### Source records
_____

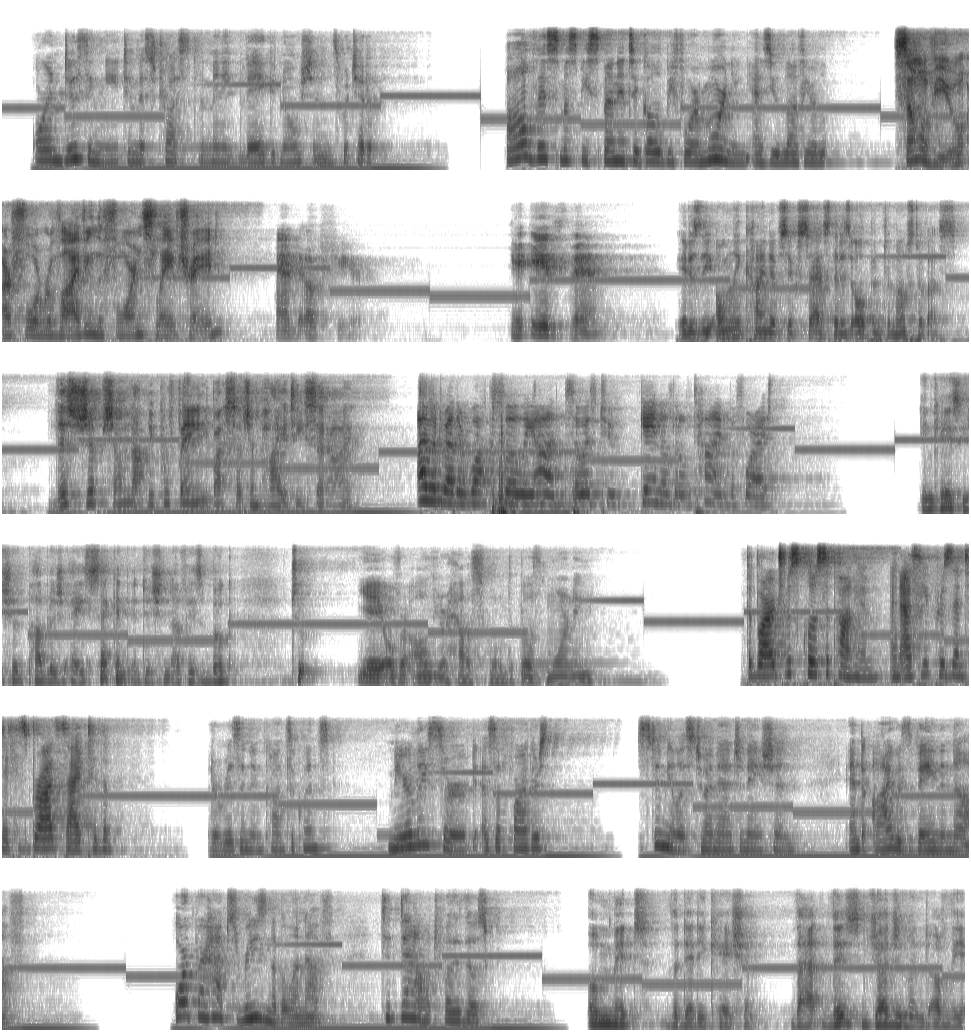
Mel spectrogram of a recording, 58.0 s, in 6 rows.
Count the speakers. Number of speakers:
10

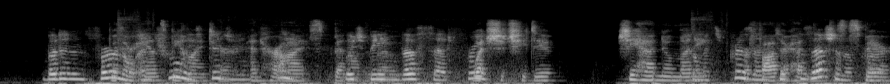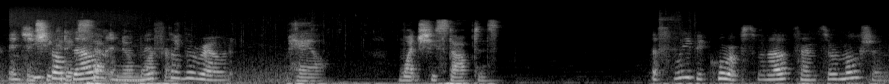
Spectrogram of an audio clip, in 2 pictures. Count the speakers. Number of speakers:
2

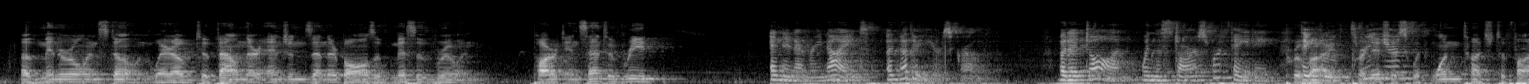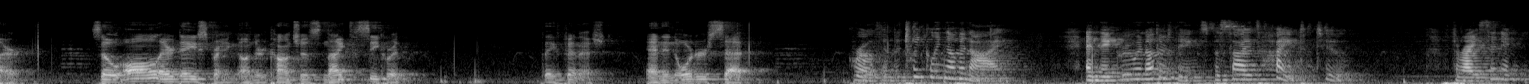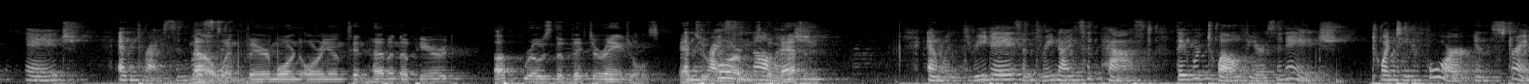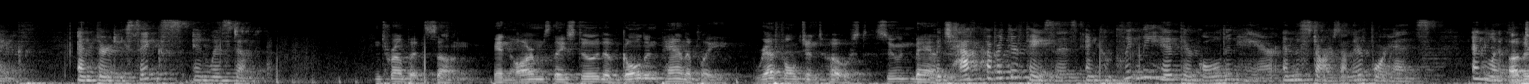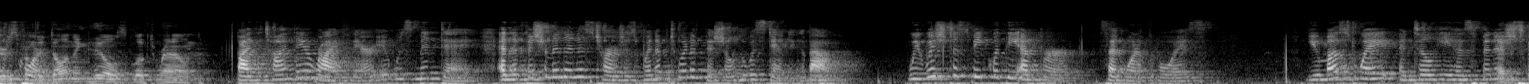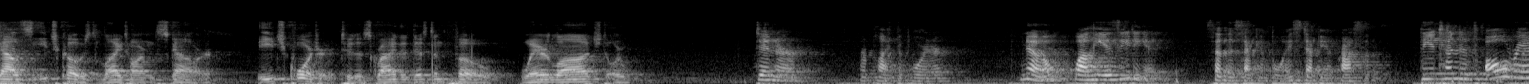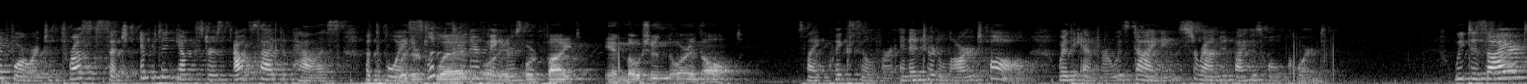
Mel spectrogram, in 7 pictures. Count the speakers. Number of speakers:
2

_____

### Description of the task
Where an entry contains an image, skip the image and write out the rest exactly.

### Exercise output
Mel spectrogram of a recording, 58.0 s, in 6 rows.
Count the speakers. Number of speakers:
10

Spectrogram of an audio clip, in 2 pictures. Count the speakers. Number of speakers:
2

Mel spectrogram, in 7 pictures. Count the speakers. Number of speakers:
2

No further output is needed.